More Indications from Governor Special Session May Not Include Tax ReformPosted on January 3, 2018
Governor Matt Bevin is giving even more indication this week that he intends to call a special session this fall for pension reform and leave tax issues to a later date. The governor has given prior indications that taxes may have to wait. Tuesday, he told WHAS Radio he wants to deal with pensions first. While the governor has not said when the special session will be, he previously told lawmakers he won’t call it until after August 15. There’s still no indication of what a special session on pensions would entail, or what a possible fix of the pension system would involve.
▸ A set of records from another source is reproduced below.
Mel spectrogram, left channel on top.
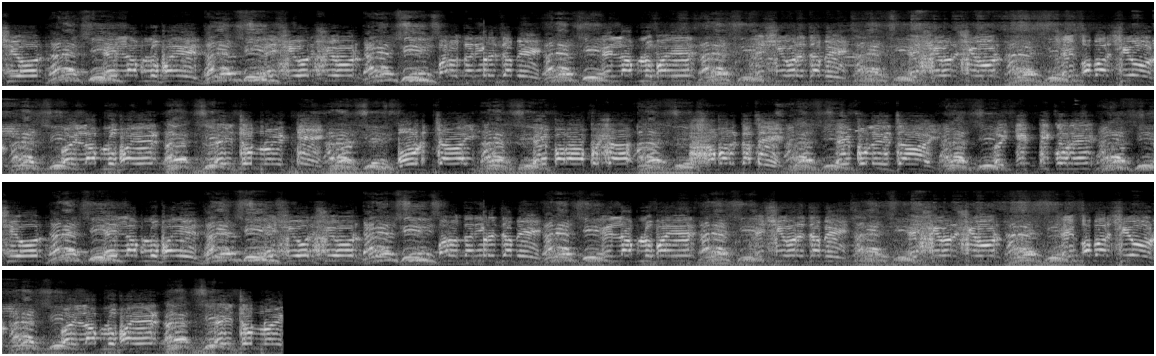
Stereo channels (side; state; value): right; drops out; at 14.4 s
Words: শিওর এই লাবলু ভাইয়ের এই শিওর 12 তারিখে যাবে, এই লাবলু ভাইয়ের এই শিওর যাবে, এই শিওর এই আবার শিওর ওই লাবলু ভাইয়ের এই জন্য একটি ভোট চাই। এই পাড়া পয়সা সবার কাছে এই বলে যায়, ওই একটি করে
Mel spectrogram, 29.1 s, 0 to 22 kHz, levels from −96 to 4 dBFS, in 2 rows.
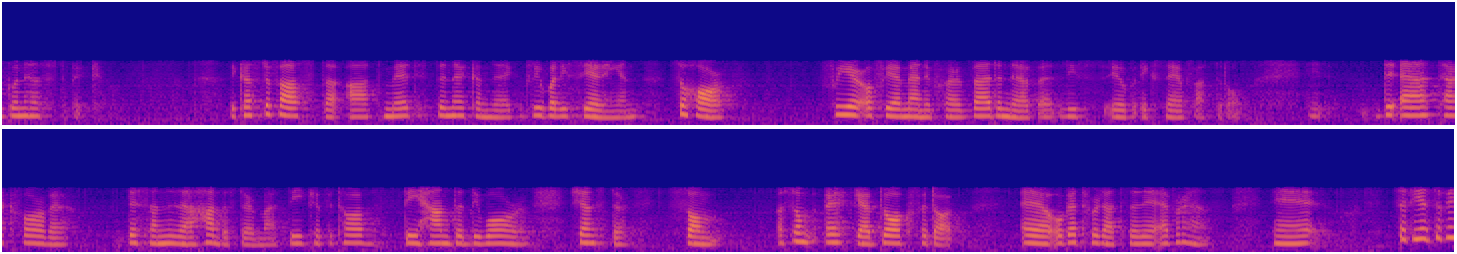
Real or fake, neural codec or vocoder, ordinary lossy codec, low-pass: fake; codec, 16 kHz, 0.2 kbps, FocalCodec; none; 3.6 kHz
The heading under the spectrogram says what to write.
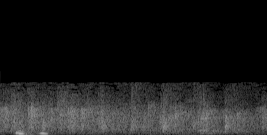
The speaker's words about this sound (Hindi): मैं इस बिल्कुल अपने लिए तालियां बजा सकते हैं आप, और जोर से तालियां बजा सकते हैं, सारे बजा सकते हैं आगे से लेकर पीछे तक।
In Tuesday’s radio interview the governor told host Terry Meiners, “I do not intend to raise taxes to pay for the sins of the past.” Governor Bevin blames prior administrations for leading the pension system into the financial situation it now faces. He told Meiners Kentucky’s pension system “is the worst funded pension system in any state in America.” Proponents of separating the County Employees Retirement System (CERS) worry all pension systems within the Kentucky Retirement Systems (KRS) are being lumped into one vision, despite drastic funding differences within the plans. The governor told Meiners leaving the systems in their current state will lead to the Kentucky Employees Retirement System (KERS) becoming insolvent in less than 10 years. “Unless we work to save the pension system it will fail,” he warned. The Kentucky Employees Retirement System is funded at a much lower level than CERS and many lawmakers have said it is the plan in crisis. Senator Joe Bowen (R-Owensboro) has said separating CERS will allow lawmakers to give the KERS plan the laser focus it requires without making CERS “part of this problem.”
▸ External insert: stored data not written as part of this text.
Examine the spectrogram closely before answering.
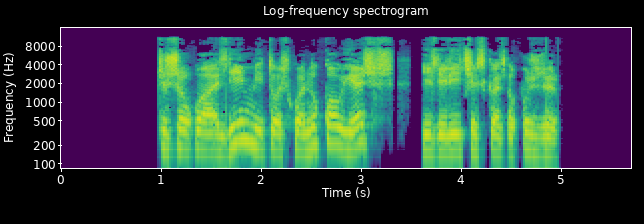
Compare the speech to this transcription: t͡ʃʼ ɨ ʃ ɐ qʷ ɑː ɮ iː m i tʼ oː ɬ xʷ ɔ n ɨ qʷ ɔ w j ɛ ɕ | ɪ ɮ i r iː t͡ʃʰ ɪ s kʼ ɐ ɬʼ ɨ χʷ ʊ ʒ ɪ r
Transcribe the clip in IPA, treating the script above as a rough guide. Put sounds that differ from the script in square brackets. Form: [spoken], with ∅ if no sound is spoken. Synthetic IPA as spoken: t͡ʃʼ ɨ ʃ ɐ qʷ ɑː ɮ iː m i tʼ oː ɬ xʷ ɔ n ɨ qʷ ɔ w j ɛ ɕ | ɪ ɮ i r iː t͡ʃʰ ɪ s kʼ ɐ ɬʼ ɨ χʷ ʊ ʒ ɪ r

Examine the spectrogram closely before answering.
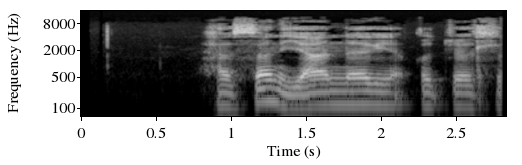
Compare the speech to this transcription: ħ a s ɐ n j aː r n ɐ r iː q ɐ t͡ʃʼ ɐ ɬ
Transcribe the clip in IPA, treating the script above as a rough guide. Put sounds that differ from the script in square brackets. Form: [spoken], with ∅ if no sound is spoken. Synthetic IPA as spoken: ħ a s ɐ n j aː [∅] n ɐ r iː q [ə] t͡ʃʼ ɐ ɬ

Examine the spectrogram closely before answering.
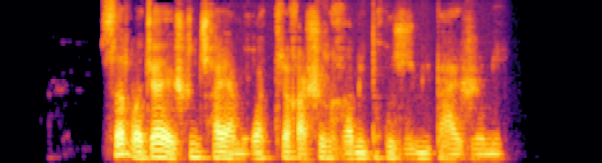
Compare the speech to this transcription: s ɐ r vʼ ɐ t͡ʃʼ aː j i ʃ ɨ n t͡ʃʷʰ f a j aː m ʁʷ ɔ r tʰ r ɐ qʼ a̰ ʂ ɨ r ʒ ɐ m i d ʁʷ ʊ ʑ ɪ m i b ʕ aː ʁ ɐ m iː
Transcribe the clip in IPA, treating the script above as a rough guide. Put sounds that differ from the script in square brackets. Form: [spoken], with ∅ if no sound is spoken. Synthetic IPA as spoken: s ɐ r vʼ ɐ t͡ʃʼ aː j [a] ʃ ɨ n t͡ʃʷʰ [ħ] a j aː m ʁʷ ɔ [∅] tʰ r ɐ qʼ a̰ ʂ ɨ r [ʁ] ɐ m i d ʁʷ ʊ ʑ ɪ m i b ʕ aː [ʒ] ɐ m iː

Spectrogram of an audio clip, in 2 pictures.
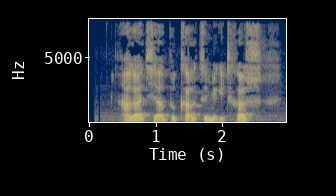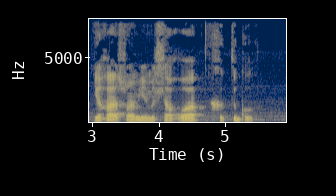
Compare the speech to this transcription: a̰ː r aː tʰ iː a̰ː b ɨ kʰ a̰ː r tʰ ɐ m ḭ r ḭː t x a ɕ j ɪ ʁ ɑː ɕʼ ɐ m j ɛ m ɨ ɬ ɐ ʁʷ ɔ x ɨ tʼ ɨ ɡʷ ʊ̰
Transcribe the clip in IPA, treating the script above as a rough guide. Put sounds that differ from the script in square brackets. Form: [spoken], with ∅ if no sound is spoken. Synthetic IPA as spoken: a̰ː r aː tʰ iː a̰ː b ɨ kʰ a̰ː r tʰ ɐ m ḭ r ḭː t x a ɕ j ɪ ʁ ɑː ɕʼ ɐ m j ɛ m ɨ ɬ ɐ ʁʷ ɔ x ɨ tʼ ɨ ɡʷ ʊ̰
While the governor has not said what a plan to save the system would look like, he told Meiners the state will, “fulfill the moral and legal obligations that we have to make sure those checks keep coming.” Lawmakers that the Kentucky League of Cities have spoken to in recent weeks have indicated they are waiting on the third and final report from the PFM Group before forging ahead with pension reform. The Group, hired by the state at Governor Bevin’s request, has been studying the state’s pension systems. It’s presenting its recommended reforms to the Public Pension Oversight Board at the August 28 meeting.
Last week, Governor Bevin released a YouTube video promising to fix the pension system and reportedly told reporters after the Shaping Our Appalachian Region (SOAR) summit in Pikeville that tax reform may have to wait. In Tuesday’s interview with Meiners, Bevin said he doesn’t see tax and pension reform as “mutually exclusive.” He did not address the separation of the County Employees Retirement System in this week’s radio interview nor in the statements made last week. Several lawmakers have remained committed to the idea and Senator Bowen has said the governor assured him separation will be part of the pension reform conversation. Bowen agreed to table Senate Bill 226 during the Regular Session of the 2017 General Assembly at Governor Bevin’s request. The bill called for the separation of CERS and the creation of a new nine-member Board. At a March news conference Governor Bevin said the idea would be considered in the special session.
The governor did give a few suggestions on possible tax reform during Tuesday’s radio interview. He told Meiners he wants a modernized tax code and questioned why the state has an inventory tax, saying Kentucky is one of only a few states to have such a tax. Bevin also talked about getting rid of the death tax and claimed lawmakers are examining more than 400 loopholes and exemptions in the state’s current tax code. He also indicated his willingness to look at lowering the state income tax and corporate tax rate.
There is still no indication of possible tax relief for Kentucky cities. City leaders have told lawmakers that local governments need more flexibility when it comes to tax laws. Proposals before lawmakers have included changes in the state’s restaurant tax, hotel tax and gas tax formula. City leaders have also been adamant in voicing opposition to the possible centralized collection of local taxes, an idea that no lawmaker has publicly supported. Representative Brian Linder (R-Dry Ridge) has even likened the idea to “something I think I studied back at the University of Kentucky when I studied the Soviet Union.”
Governor Bevin did give an indication in Tuesday’s interview that he may want to keep the office he currently holds. The governor said odds were high he will run again for the office. You can find the WHAS Radio interview here.